Dopaminergic Ric GTPase activity impacts amphetamine sensitivity and sleep quality in a dopamine transporter-dependent manner in Drosophila melanogaster
AuthorsFagan, Rita R.
Bolden, Nicholas C.
Sitte, Harald H.
Melikian, Haley E.
Student AuthorsRita Fagan
Academic ProgramNeuroscience; MD/PhD
UMass Chan AffiliationsGraduate School of Biomedical Sciences
Brudnick Neuropsychiatric Research Institute
Document TypeJournal Article
MetadataShow full item record

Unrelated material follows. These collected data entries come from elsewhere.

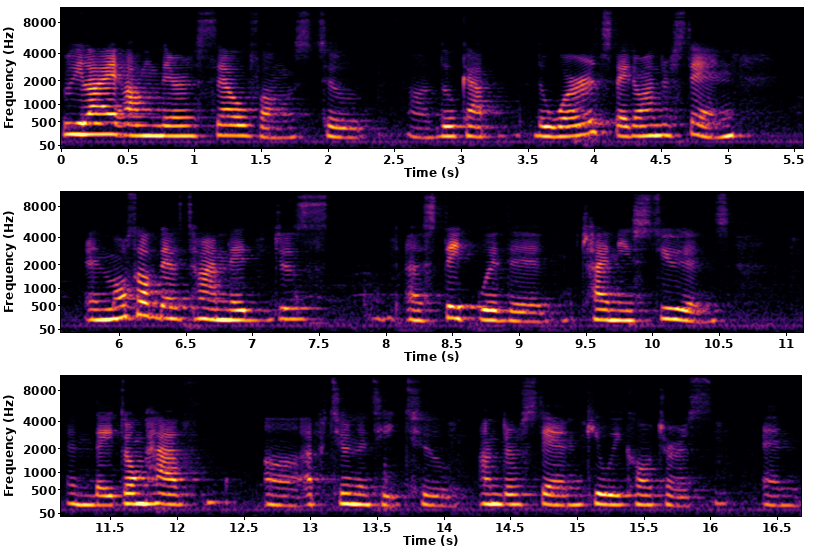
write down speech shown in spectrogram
rely on their cell phones to uh, look up the words they don't understand. And most of their time, they just uh, stick with the Chinese students and they don't have uh, opportunity to understand Kiwi cultures and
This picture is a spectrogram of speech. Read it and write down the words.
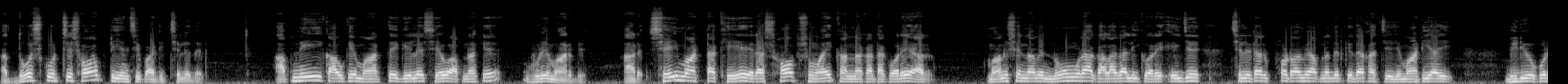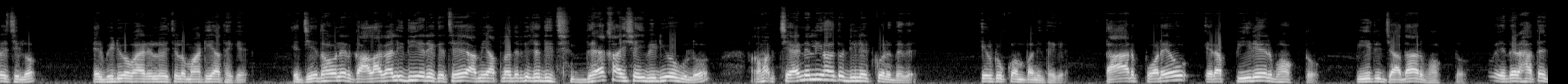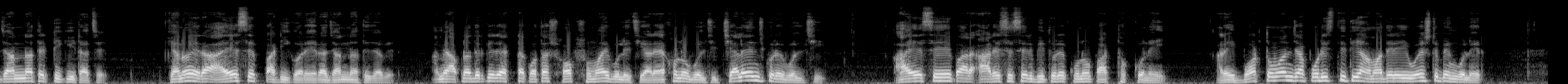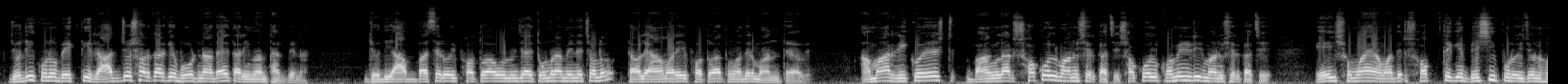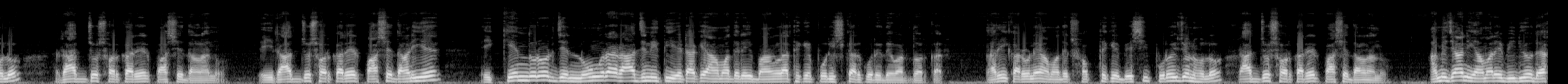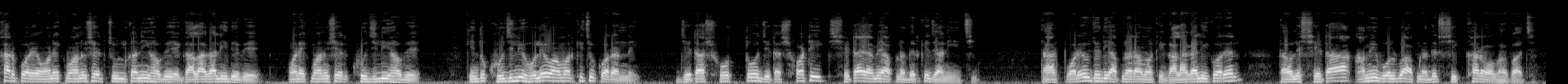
আর দোষ করছে সব টিএমসি পার্টির ছেলেদের। আপনি কাউকে মারতে গেলে সেও আপনাকে ঘুরে মারবে। আর সেই মারটা খেয়ে এরা সব সময় কান্নাকাটা করে আর মানুষের নামে নোংরা গালাগালি করে। এই যে ছেলেটার ফটো আমি আপনাদেরকে দেখাচ্ছি যে মাটিয়ায় ভিডিও করেছিল এর ভিডিও ভাইরাল হয়েছিল মাটিয়া থেকে। এ যে ধরনের গালাগালি দিয়ে রেখেছে, আমি আপনাদেরকে যদি দেখাই সেই ভিডিওগুলো আমার চ্যানেলই হয়তো ডিলিট করে দেবে ইউটিউব কোম্পানি থেকে। তারপরেও এরা পীরের ভক্ত, পীর জাদার ভক্ত। এদের হাতে জান্নাতের টিকিট আছে। কেন এরা আইএসএফ পার্টি করে, এরা জান্নাতে যাবে? আমি আপনাদেরকে একটা কথা সব সময় বলেছি, আর এখনও বলছি চ্যালেঞ্জ করে বলছি। আইএসএফ আর আরএসএসের ভিতরে কোনো পার্থক্য নেই। আর এই বর্তমান যা পরিস্থিতি, আমাদের এই ওয়েস্ট বেঙ্গলের যদি কোনো ব্যক্তি রাজ্য সরকারকে ভোট না দেয়, তার ইমান থাকবে না। যদি আব্বাসের ওই ফতোয়া অনুযায়ী তোমরা মেনে চলো, তাহলে আমার এই ফতোয়া তোমাদের মানতে হবে। আমার রিকোয়েস্ট বাংলার সকল মানুষের কাছে, সকল কমিউনিটির মানুষের কাছে, এই সময় আমাদের সব থেকে বেশি প্রয়োজন হলো রাজ্য সরকারের পাশে দাঁড়ানো। এই রাজ্য সরকারের পাশে দাঁড়িয়ে এই কেন্দ্রর যে নোংরা রাজনীতি, এটাকে আমাদের এই বাংলা থেকে পরিষ্কার করে দেওয়ার দরকার। তারই কারণে আমাদের সব থেকে বেশি প্রয়োজন হলো রাজ্য সরকারের পাশে দাঁড়ানো। আমি জানি আমার এই ভিডিও দেখার পরে অনেক মানুষের চুলকানি হবে, গালাগালি দেবে, অনেক মানুষের খুজলি হবে। কিন্তু খুজলি হলেও আমার কিছু করার নেই। যেটা সত্য, যেটা সঠিক, সেটাই আমি আপনাদেরকে জানিয়েছি। তারপরেও যদি আপনারা আমাকে গালাগালি করেন, তাহলে সেটা আমি বলব আপনাদের শিক্ষার অভাব আছে।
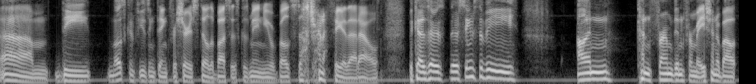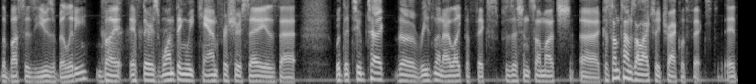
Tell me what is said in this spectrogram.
Um, the most confusing thing for sure is still the buses because me and you are both still trying to figure that out because there's there seems to be un confirmed information about the bus's usability. But if there's one thing we can for sure say is that with the tube tech, the reason that I like the fixed position so much, because uh, sometimes I'll actually track with fixed. It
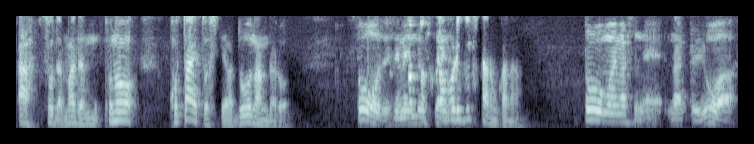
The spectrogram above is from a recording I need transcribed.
あ、そうだ、まだもうこの答えとしてはどうなんだろそうですね、う。ちょっとめんどくさい深掘りできたのかな。と思いますね。なんか要は、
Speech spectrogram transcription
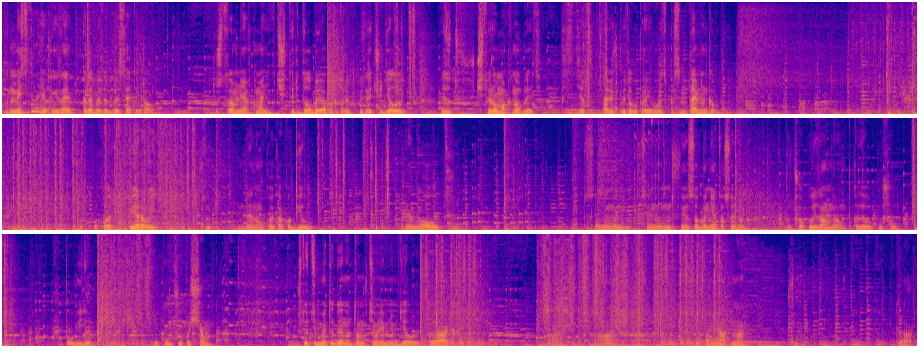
На месте Дэна я бы не знаю, я когда бы этот Б-сайт играл. То, что у меня в команде 4 долбоеба, которые хуй знает, что делают. Лезут в четвером окно, блять. Пиздец. Авик по итогу проебывается по всем таймингам. Выходит первый. Дэн его кое-как убил. Релоуд. С аниме инфы особо нет, особенно по чуваку из Андером, когда его пушил. Опа, увидел. И получил по щам. Что тиммейты Дэна там тем временем делают? Так. А, ага. Понятно. Так.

AbstractDopamine (DA) is required for movement, sleep, and reward, and DA signaling is tightly controlled by the presynaptic DA transporter (DAT). Therapeutic and addictive psychostimulants, including methylphenidate (Ritalin; MPH), cocaine, and amphetamine (AMPH), markedly elevate extracellular DA via their actions as competitive DAT inhibitors (MPH, cocaine) and substrates (AMPH). DAT silencing in mice and invertebrates results in hyperactivity, reduced sleep, and blunted psychostimulant responses, highlighting DAT's essential role in DA-dependent behaviors. DAT surface expression is not static; rather it is dynamically regulated by endocytic trafficking. PKC-stimulated DAT endocytosis requires the neuronal GTPase, Rit2, and Rit2 silencing in mouse DA neurons impacts psychostimulant sensitivity. However, it is unknown whether or not Rit2-mediated changes in psychostimulant sensitivity are DAT-dependent. Here, we leveraged Drosophila melanogaster to test whether the Drosophila Rit2 ortholog, Ric, impacts dDAT function, trafficking, and DA-dependent behaviors. Orthologous to hDAT and Rit2, dDAT and Ric directly interact, and the constitutively active Ric mutant Q117L increased dDAT surface levels and function in cell lines and ex vivo Drosophila brains. Moreover, DAergic RicQ117L expression caused sleep fragmentation in a DAT-dependent manner but had no effect on total sleep and daily locomotor activity. Importantly, we found that Rit2 is required for AMPH-stimulated DAT internalization in mouse striatum, and that DAergic RicQ117L expression significantly increased Drosophila AMPH sensitivity in a DAT-dependent manner, suggesting a conserved impact of Ric-dependent DAT trafficking on AMPH sensitivity. These studies support that the DAT/Rit2 interaction impacts both baseline behaviors and AMPH sensitivity, potentially by regulating DAT trafficking.
Fagan RR, Kearney PJ, Luethi D, Bolden NC, Sitte HH, Emery P, Melikian HE. Dopaminergic Ric GTPase activity impacts amphetamine sensitivity and sleep quality in a dopamine transporter-dependent manner in Drosophila melanogaster. Mol Psychiatry. 2021 Sep 1. doi: 10.1038/s41380-021-01275-y. Epub ahead of print. PMID: 34471250. Link to article on publisher's site